While its chairman and managing director have painted a picture that things may pick up at the company, its auditors Nexia SSY PLT, or Jason Sia Sze Wan to be exact, indicate that at the group level, there were unverified property, plant and equipment of RM1.99 billion, unverified inventory of RM1.59 billion, unverified trade and other receivables of RM1.59 billion, unverified trade and other payables of RM639.56 million, unverified loans and borrowings of RM3.65 billion, unverified revenue of RM1.35 billion and unverified cost of contract with customers of RM1.61 billion. These work out to some RM11.08 billion in total of unverified items for which Nexia SSY PLT was unable to conclude the carrying amounts.
Abdul Karim says of the losses in FY2022, “This is mainly due to the outcome from the debt settlement scheme ... (and the initiatives of the interim liquidator) to manage the operations, restructure the operational efficiency, continuous cost optimisation, minimising the value of existing contracts and strengthening legal and contractual position with clients and sub-contractors.”
He adds, “The margins decreased due to impairment of trade and other receivables and inventories written down value.”
How deep this issue goes is not clear, but Serba Dinamik’s net assets for FY2022 were RM1.91 billion, down RM1.06 billion from RM2.97 billion as at end-FPE2021. What is clear is that from a company with a market capitalisation of RM6 billion at its peak, it is now valued at RM74 million and its shares are suspended at two sen apiece.

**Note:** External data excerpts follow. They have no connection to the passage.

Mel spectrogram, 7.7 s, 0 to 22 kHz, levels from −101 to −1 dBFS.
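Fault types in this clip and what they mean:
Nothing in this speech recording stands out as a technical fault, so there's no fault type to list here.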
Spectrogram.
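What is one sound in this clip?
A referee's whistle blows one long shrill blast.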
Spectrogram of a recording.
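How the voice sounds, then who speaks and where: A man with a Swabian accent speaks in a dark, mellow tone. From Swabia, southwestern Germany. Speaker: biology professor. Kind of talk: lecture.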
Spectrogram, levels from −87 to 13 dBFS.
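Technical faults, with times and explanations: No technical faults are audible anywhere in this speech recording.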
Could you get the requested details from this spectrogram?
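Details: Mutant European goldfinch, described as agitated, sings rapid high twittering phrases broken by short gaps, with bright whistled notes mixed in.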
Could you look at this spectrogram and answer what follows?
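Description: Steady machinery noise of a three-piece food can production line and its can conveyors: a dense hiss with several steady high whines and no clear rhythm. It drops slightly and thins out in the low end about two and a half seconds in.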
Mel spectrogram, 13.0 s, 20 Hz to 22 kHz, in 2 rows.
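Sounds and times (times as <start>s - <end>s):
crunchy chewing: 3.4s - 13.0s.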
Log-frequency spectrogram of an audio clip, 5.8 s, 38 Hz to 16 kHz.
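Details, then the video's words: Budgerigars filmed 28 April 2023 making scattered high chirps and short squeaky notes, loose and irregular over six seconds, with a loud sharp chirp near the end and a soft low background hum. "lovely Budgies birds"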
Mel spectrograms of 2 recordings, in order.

The issues not mentioned in the annual report
In Serba Dinamik’s integrated annual report, it is stated that there were compounds of RM3 million each for one key management figure and two directors, but no were details given and the culprits were not named.
The four officials compounded, as widely reported, are Mohd Abdul Karim; executive director Datuk Syed Nazim Syed Faisal who was chief financial officer from June 2016 until mid-2020; the group chief financial officer at the time of the compounding Azhan Azmi, and vice-president of accounts and finance Muhammad Hafiz Othman. All of the four are still at Serba Dinamik.

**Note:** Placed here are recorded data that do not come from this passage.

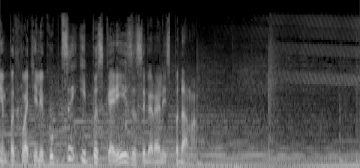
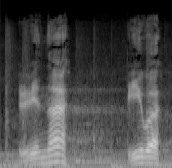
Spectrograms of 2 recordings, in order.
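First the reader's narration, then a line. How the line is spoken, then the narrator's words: Glum question, innkeeper. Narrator (Russian): уныло осведомился корчмарь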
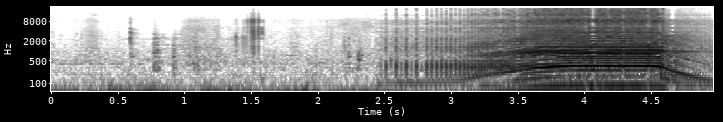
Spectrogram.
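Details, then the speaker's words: Restored Saito FA-45 Special four-stroke model engine, warmed up, pinch test: climbs to a high buzz then dies almost instantly when pinched; low-speed needle too lean, richened half a turn counterclockwise. "I'm going to richen that up a little bit with a counterclockwise turn. I'm going to half a turn because that was pretty instant there."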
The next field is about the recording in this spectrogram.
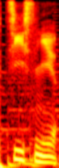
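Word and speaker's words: t-SNE: Наверное, самым популярным из них является алгоритм с таким вот названием, который является полуакронимом и произносится как TISNI, или по-русски стохастическое вложение соседей с T-распределением.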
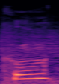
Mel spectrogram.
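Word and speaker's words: COUM: a pro another project called how did you pronounce it Kum right Kum Transmissions so one thing I was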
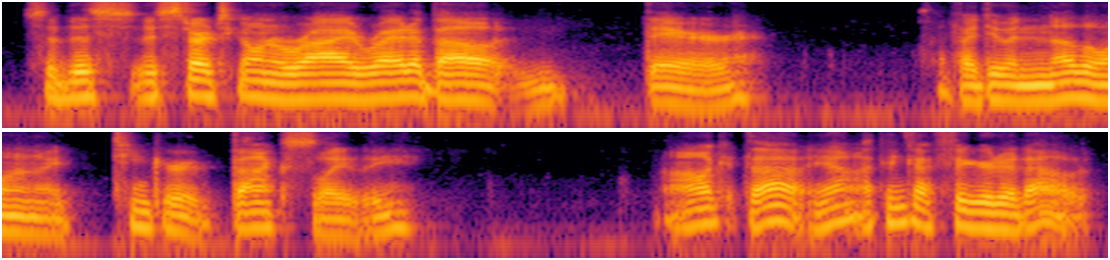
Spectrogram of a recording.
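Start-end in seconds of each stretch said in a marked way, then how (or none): none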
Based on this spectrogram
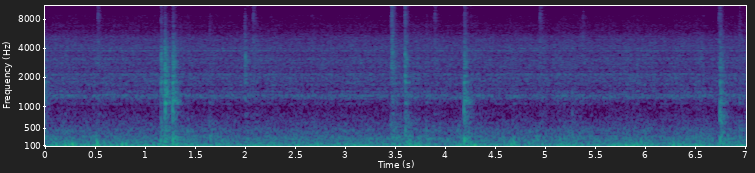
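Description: Sharp, irregular ticks every second or so over a low fan hum while the heat runs; the ducts are ticking, cause unknown.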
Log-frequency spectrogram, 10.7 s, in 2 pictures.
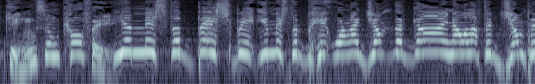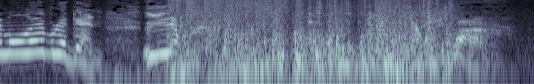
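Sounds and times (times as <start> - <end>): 
speech: 0.0 - 7.8, 8.8 - 10.4
person shouting: 6.8 - 7.4
wooden chair being smashed: 7.0 - 10.2.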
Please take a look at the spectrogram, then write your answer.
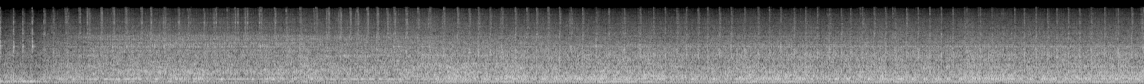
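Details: Suzuki Address 110 scooter with 11,373 km on the crankshaft and 6,392 km on the piston set, at steady revs: loud clatter with a fast metallic knock; the owner suspects the piston or piston pin; engine knock.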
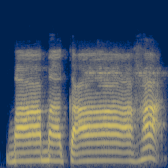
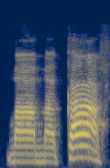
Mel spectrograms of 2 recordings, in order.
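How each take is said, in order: First: The word ends with a breathy 'ha' sound. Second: The word ends with a soft 'f' sound. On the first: "we have the visarga, we have to pronounce that part" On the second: "next letter is pa, so we are going to add mamakaf"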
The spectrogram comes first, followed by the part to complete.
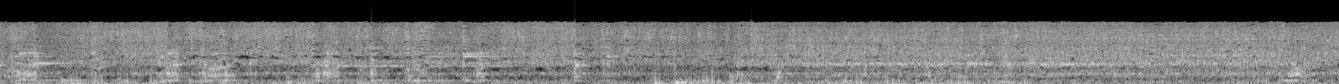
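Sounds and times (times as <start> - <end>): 
meat, carrot and onion frying in a cauldron: 0.0 - 13.3.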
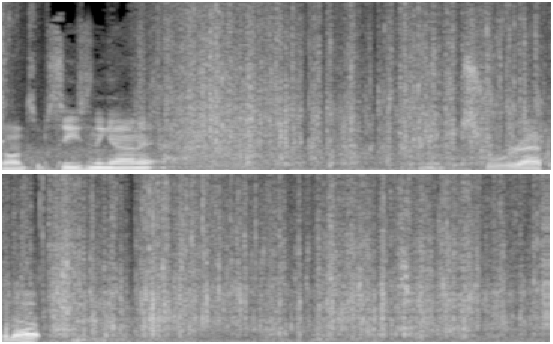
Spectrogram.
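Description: Aluminium foil crinkles and rustles.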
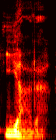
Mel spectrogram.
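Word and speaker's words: yada (ידע): The Hebrew word for know in the passage above is pronounced yada, as in yada, yada, yada, which literally means to ascertain by seeing, that is, to perceive.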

When accounting issues cropped up at the company in May 2021, many were shocked, and some were sceptical of the claims of the auditors, KPMG. KPMG had highlighted discrepancies involving transactions worth some RM4.54 billion in the FY2020 accounts to independent directors in May 2021.
On the insistence of frontline regulator Bursa Malaysia, Serba Dinamik appointed Ernst & Young Consulting Sdn Bhd (EY Consulting) to undertake a review of KPMG’s work and findings.

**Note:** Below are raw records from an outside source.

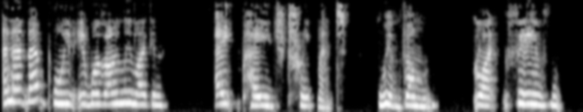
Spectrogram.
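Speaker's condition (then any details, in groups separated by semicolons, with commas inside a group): Cerebral palsy; worsened at start of year 12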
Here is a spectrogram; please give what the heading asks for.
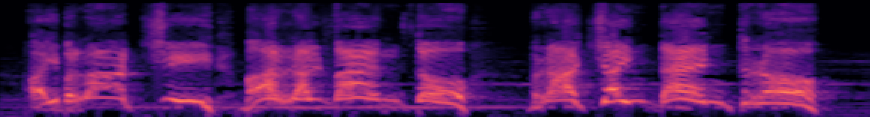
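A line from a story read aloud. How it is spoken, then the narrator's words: Agitated shout. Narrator (Italian): Acab, in preda a viva agitazione, urlò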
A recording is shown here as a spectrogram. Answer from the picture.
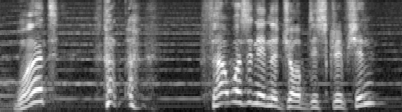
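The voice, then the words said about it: Shrek's Scottish accent. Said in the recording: “Mike Myers uses a Scottish accent to bring sharp comic timing and sensitivity to Shrek”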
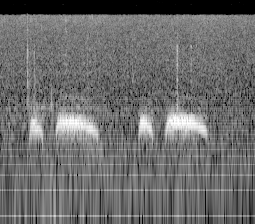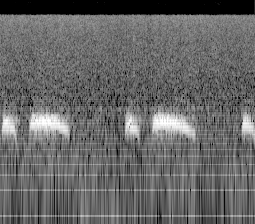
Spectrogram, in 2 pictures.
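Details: Spotted dove, wild-caught, cooing in the 'Thúc Đồng Pha Sấm' manner with 'Sấm Thổ' tone. Regular rhythm: a clipped note, then a long, softly falling coo, about four phrases plus the start of a fifth, with faint clicks.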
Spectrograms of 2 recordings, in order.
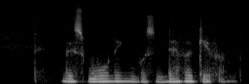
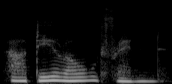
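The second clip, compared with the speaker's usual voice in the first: louder, slow and sobbing; 4 semitones higher, 6 dB louder, slower than usual. A narrator's reading. Cuddlepie mourning the lost friend, slow and tearful. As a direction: draw it out as if through tears. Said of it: "sobbed Cuddlepie".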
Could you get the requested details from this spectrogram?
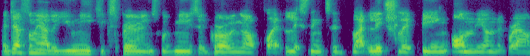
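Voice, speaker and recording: With hardly any pauses, a man of medium pitch talks very fast with lively intonation in a dry, close sound with no echo. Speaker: musician, band frontman. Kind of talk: casual interview. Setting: video call.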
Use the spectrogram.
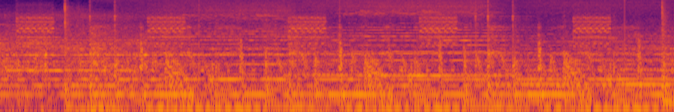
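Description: A landline telephone rings in repeated, evenly spaced bursts of an electronic trill over a steady low hum, loud and close, with no one speaking.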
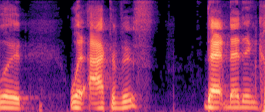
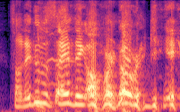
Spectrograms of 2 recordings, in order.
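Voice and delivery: higher, louder, laughter breaking into the words; laughing; 5 semitones higher, 5 dB louder than usual. Real, not acted. Host challenging friend's circular argument, laughing. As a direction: challenge him while cracking up.

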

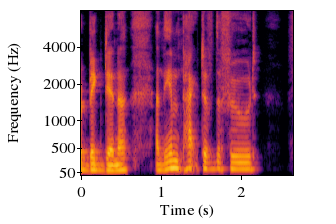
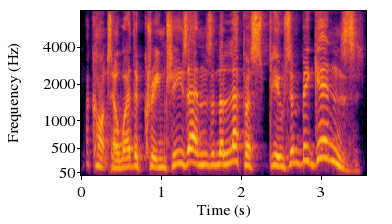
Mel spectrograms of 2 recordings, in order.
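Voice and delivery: mock shout; 10 semitones higher than usual. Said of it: "Jesus shouted".

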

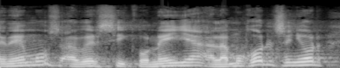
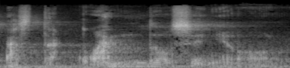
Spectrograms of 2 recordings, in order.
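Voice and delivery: breathy whispered plea, slow; whispered lament; 7 semitones lower, 13 dB quieter, slower than usual. Acted. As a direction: whisper it as a weary prayer. Psalmist's lament quoted in sermon.

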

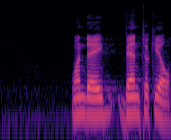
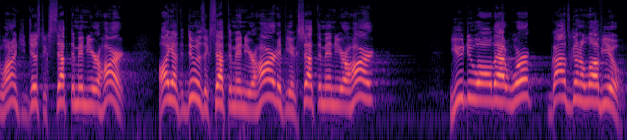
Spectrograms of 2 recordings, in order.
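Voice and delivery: higher and louder, urgent appeal; pleading sister; 8 semitones higher, 8 dB louder than usual. Acted. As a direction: press him hard to accept. Sister pressing Ben to accept Jesus.

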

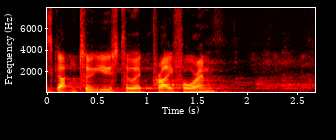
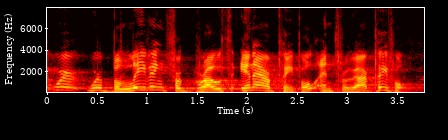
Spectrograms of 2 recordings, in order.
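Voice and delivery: ordinary delivery

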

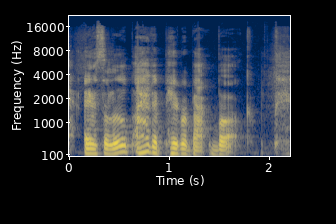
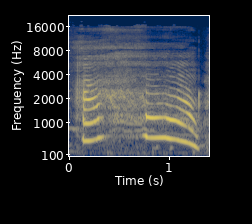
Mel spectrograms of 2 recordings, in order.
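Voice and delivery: retold scream. Retelling the schnauzer grabbing his duck, high mock shriek. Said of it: "and I screamed".

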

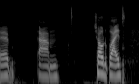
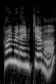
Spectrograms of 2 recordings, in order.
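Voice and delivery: laughing intro; 9 semitones higher, 7 dB louder than usual. Retold or imitated. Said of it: "I was like".

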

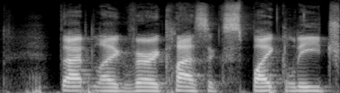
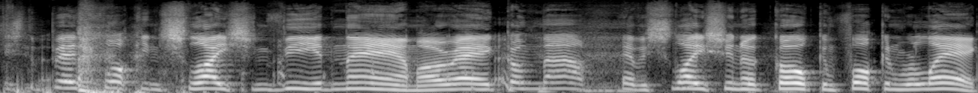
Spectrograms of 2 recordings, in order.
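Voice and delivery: put-on New York Italian patter, higher; Italian-American pizzeria owner; 4 semitones higher than usual. Pizzeria owner selling slices in Vietnam, cocky Italian-American voice. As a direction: pitch the slice like a Brooklyn pizza man.

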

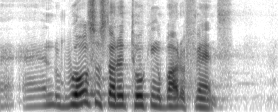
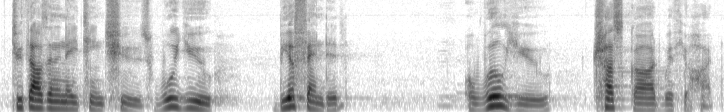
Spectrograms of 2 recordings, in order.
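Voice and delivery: hushed solemn appeal; 7 semitones lower, 9 dB quieter than usual. Real, not acted. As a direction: lay the choice down gently. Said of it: "solemn quiet appeal".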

In the meantime, Serba Dinamik sued KPMG, suggesting that the auditors had blown things out of proportion. When EY Consulting maintained KPMG’s findings and flagged revenue of RM6.01 billion for FY2020, Serba Dinamik sought legal redress against them as well.
However, when court documents leaked, it was revealed that the Securities Commission Malaysia (SC) had found 59 company and personal stamps of external parties — such as Malaysia LNG Sdn Bhd, Petronas Gas Bhd, Petronas Carigali Sdn Bhd, Petronas Methanol (Labuan) Sdn Bhd, Petronas Chemicals Methanol Sdn Bhd, Petronas Refinery and Petrochemical Corp Sdn Bhd, Petronas Chemicals Ammonia Sdn Bhd, Sarawak Shell Bhd, Petronas Chemicals LDPE Sdn Bhd, Exxonmobil Exploration and Production Malaysia Inc, Petronas Carigali (Turkmenistan) Sdn Bhd, Petronas Chemicals Derivatives Sdn Bhd, Sabah Shell Petroleum Co Ltd, Shell MDS (Malaysia) Sdn Bhd, PRPC Utilities and Facilities Sdn Bhd and Shell Cyberjaya.
There were questions about a customer and supplier in Bahrain whose office address could not be located, and transactions with this outfit totalled US$101 million (RM417.48 million then) and the trade receivables balance was US$24 million (RM99.2 million then).
If the objective of an annual report is to present to shareholders a true picture of the financial position of the company for the period that has just passed, it is not clear if Serba Dinamik’s integrated report achieved this.
Save by subscribing to us for your print and/or digital copy.
P/S: The Edge is also available on Apple's AppStore and Androids' Google Play.